- Action item -
Leaving out the pictures, write out exactly each line from the line with "What is said in the" through the close of the listing below.

○ ○ ○ ○ ○ ○ ○

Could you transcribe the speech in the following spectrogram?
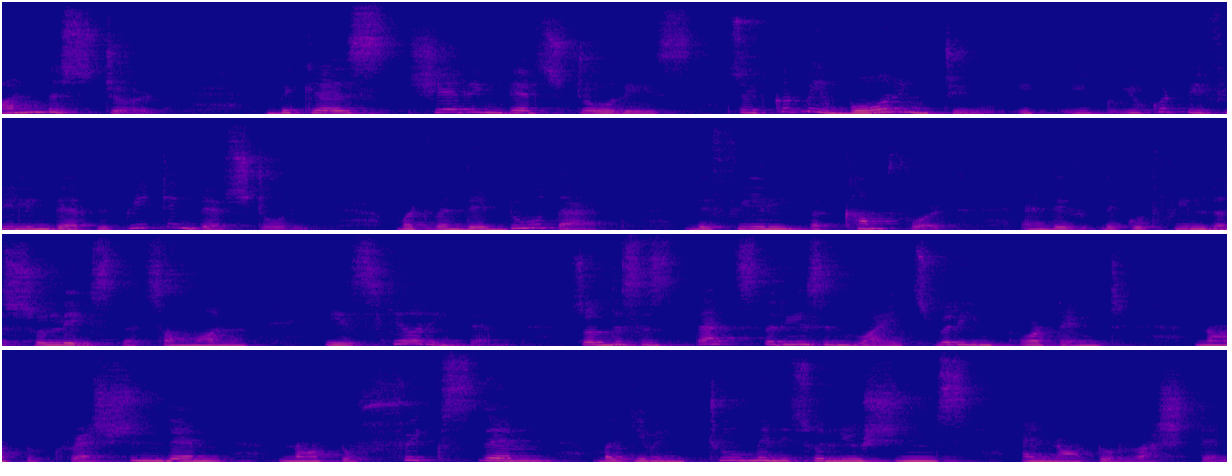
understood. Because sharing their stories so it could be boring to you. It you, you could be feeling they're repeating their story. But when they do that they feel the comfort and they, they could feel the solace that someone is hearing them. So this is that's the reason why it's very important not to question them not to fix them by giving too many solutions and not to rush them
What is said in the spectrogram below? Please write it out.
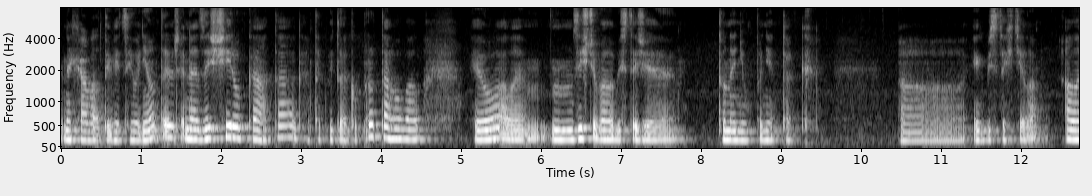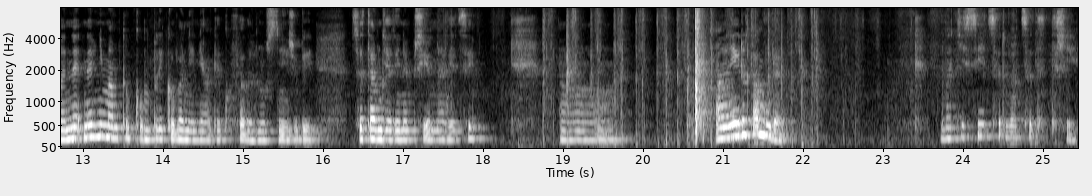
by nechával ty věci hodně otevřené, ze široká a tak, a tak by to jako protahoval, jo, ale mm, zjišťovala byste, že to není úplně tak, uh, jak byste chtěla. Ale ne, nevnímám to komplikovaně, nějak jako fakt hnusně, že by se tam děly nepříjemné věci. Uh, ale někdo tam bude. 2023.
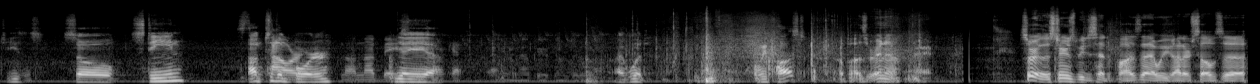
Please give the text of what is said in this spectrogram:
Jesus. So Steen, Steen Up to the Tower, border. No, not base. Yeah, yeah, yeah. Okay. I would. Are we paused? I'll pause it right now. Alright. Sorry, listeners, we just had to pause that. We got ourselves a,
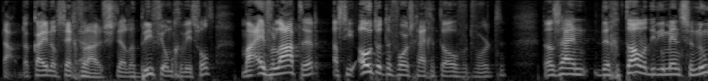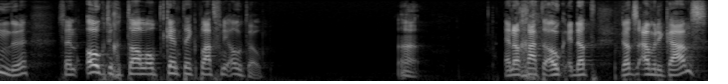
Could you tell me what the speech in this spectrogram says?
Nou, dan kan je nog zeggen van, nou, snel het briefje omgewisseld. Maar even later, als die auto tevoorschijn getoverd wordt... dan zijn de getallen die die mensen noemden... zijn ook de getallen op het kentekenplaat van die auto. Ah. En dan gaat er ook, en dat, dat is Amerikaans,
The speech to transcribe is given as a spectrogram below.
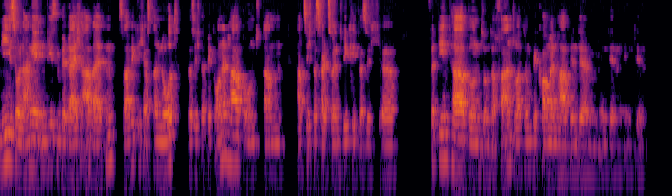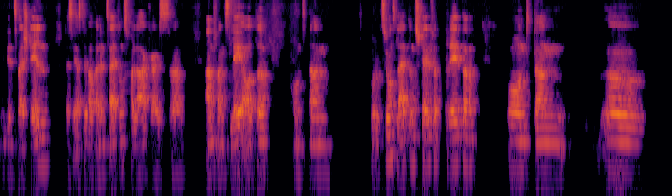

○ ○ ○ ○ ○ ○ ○

- Answer for this exercise -
What is said in the spectrogram below? Please write it out.
by nechával ty věci hodně otevřené, ze široká a tak, a tak by to jako protahoval, jo, ale mm, zjišťovala byste, že to není úplně tak, uh, jak byste chtěla. Ale ne, nevnímám to komplikovaně, nějak jako fakt hnusně, že by se tam děly nepříjemné věci. Uh, ale někdo tam bude. 2023.
Please give the text of what is said in this spectrogram:
Jesus. So Steen, Steen Up to the Tower, border. No, not base. Yeah, yeah, yeah. Okay. I would. Are we paused? I'll pause it right now. Alright. Sorry, listeners, we just had to pause that. We got ourselves a,
Could you tell me what the speech in this spectrogram says?
Nou, dan kan je nog zeggen van, nou, snel het briefje omgewisseld. Maar even later, als die auto tevoorschijn getoverd wordt... dan zijn de getallen die die mensen noemden... zijn ook de getallen op het kentekenplaat van die auto. Ah. En dan gaat er ook, en dat, dat is Amerikaans,
The speech to transcribe is given as a spectrogram below.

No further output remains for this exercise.